HextraCoin is one of the earlier ICO lending Ponzi schemes to launch in 2017.
Almost to the day their initial ROI maturity period would have ended, HextraCoin has suspended ROI payments.
On January 2nd, 2018, Hextra Coin sent affiliate investors the following message:
Dear all members,
Due to Hextracoin was cyber attacked by hackers, we need to put our servers under maintenance.
We would like to ask all members to please be patient and do not worry as we’re committed to protect your interests and personal data.
The expected time for Hextracoin to be back is on January 9th, 2018.
HextraCoin promised affiliates a monthly ROI of up to 48%, with initial funds invested returned after a set maturity period.
The shortest maturity period is for HextraCoin’s top investors, who receive their ROI payments after 99 days.
With a bit of Google kung-fu I was able to ascertain that HextraCoin went live on or around September 28th, 2017.
99 days from September 28th is… wait for it, January 5th, 2018.
Naturally the percentage of HextraCoin investors who invested $10,010 or more to qualify for the 99 day maturity period is low.
But, as I’ve mentioned in every ICO lending Ponzi review I’ve published, the admins of these scams keep paying out until a reserve threshold is reached.
Taking into account recruitment commissions paid out, that’s threshold has obviously been reached sometime in the last few days – hence the baloney about hackers.
Those familiar with the MLM underbelly will recognize “hackers” as being right up there with “DDOS attacks”, “all of a sudden I have a horrible disease” and “someone died” as some of the oldest Ponzi collapse excuses in the book.
So what happens now?
If Hextra Coin re-enables ROI payments on January 9th, expect it to be short-lived.
The anonymous owner(s) will no doubt be keeping a close eye on new investment, likely deciding within a few days if it’s worth continuing the ruse or cutting and running for good.
There’s also the possibility that there’s no intention to reopen on January 9th, with a week or so plenty of time to formally disappear.
The big YouTube recruiters who lead thousands of gullible victims into HextraCoin have already made their money back through recruitment commissions.
As with every Ponzi scheme, everyone else is set to lose out.
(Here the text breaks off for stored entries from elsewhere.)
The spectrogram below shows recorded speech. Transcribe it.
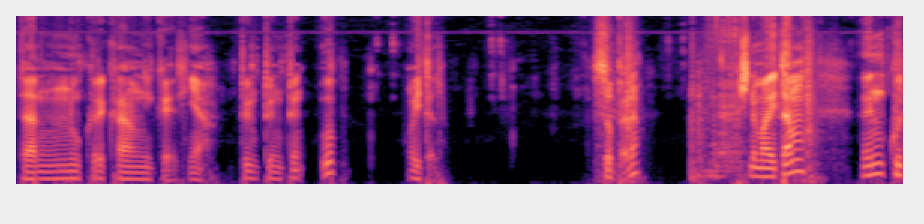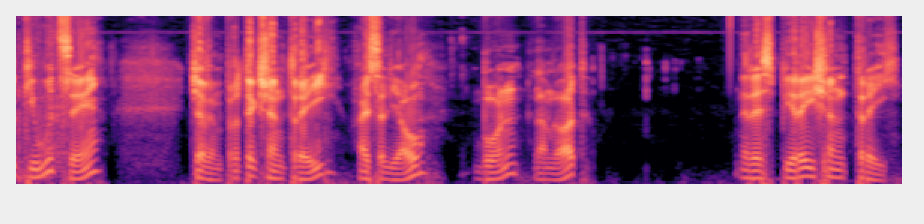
Dar nu cred că am nicăieri. Ia. Tâng, tâng, tâng. Up. Uite-l. Super. Și ne mai uităm în cutiuțe. Ce avem? Protection 3. Hai să-l iau. Bun, l-am luat. Respiration 3.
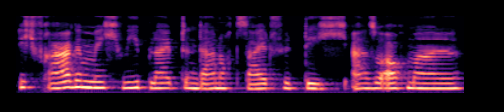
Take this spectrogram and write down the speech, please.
ich frage mich, wie bleibt denn da noch Zeit für dich? Also auch mal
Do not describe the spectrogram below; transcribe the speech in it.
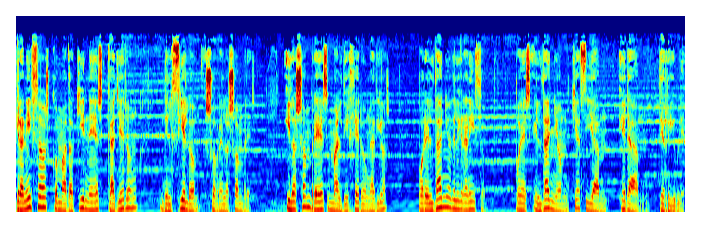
granizos como adoquines cayeron del cielo sobre los hombres, y los hombres maldijeron a Dios por el daño del granizo, pues el daño que hacía era terrible.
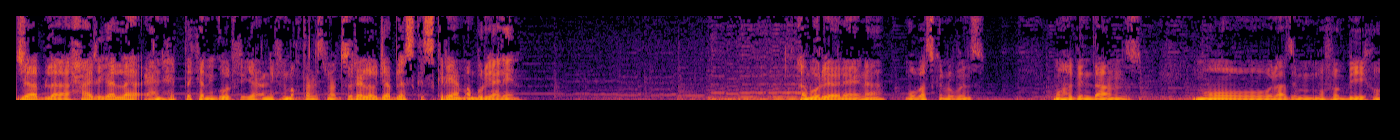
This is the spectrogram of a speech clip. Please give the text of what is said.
جاب لها حاجة قال لها يعني حتى كان يقول في يعني في المقطع اللي سمعته سريع لو جاب لها آيسكريم أبو ريالين. أبو ريالين ها؟ مو Baskin Robbins مو Häagen-Dazs مو لازم Mövenpick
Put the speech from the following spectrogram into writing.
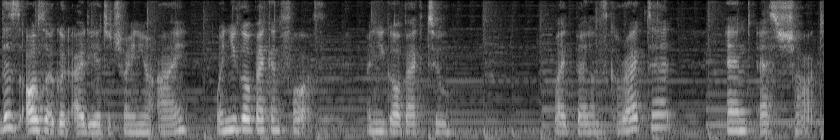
this is also a good idea to train your eye when you go back and forth, when you go back to white balance corrected and as shot,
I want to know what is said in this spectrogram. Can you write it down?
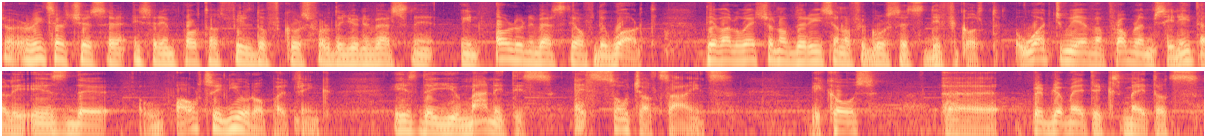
Research is, a, is, an important field, of course, for the university, in all universities of the world. The evaluation of the reason, of course, is difficult. What we have a problems in Italy is the, also in Europe, I think, is the humanities as social science, because uh, bibliometrics methods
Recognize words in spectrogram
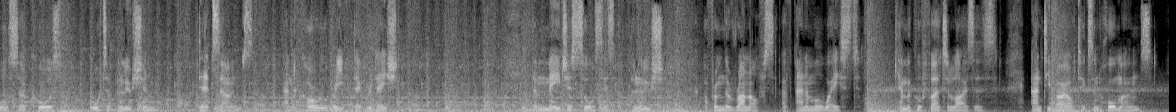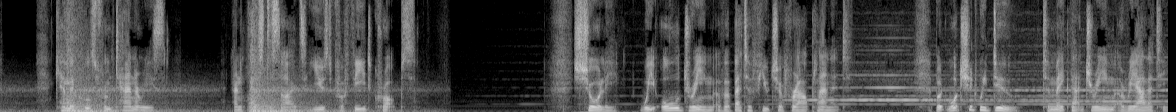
also cause water pollution, dead zones, and coral reef degradation. The major sources of pollution are from the runoffs of animal waste, chemical fertilizers, antibiotics and hormones, chemicals from tanneries, and pesticides used for feed crops. Surely, we all dream of a better future for our planet. But what should we do to make that dream a reality?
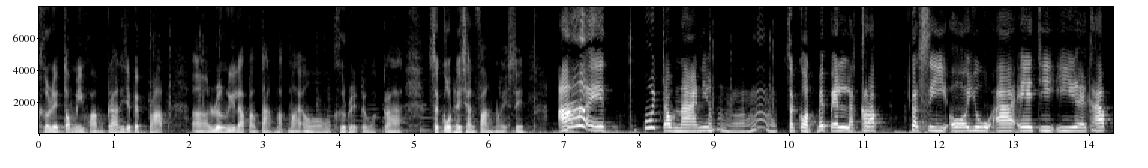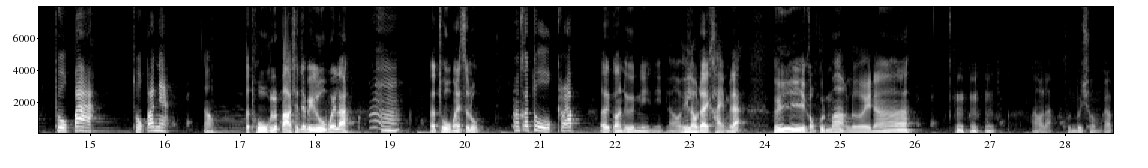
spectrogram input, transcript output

And no doubt for some HextraCoin investors, that means losing out big time.
I take no pleasure in reporting the first major MLM ICO lending Ponzi collapse of 2018.
What’s even more depressing is with the sheer number of them having popped up over the past few months, this is an inevitable trend that’s going to continue well into the year.
A lot of people are going to learn the hard way this year that Ponzi math still applies to cryptocurrency scams.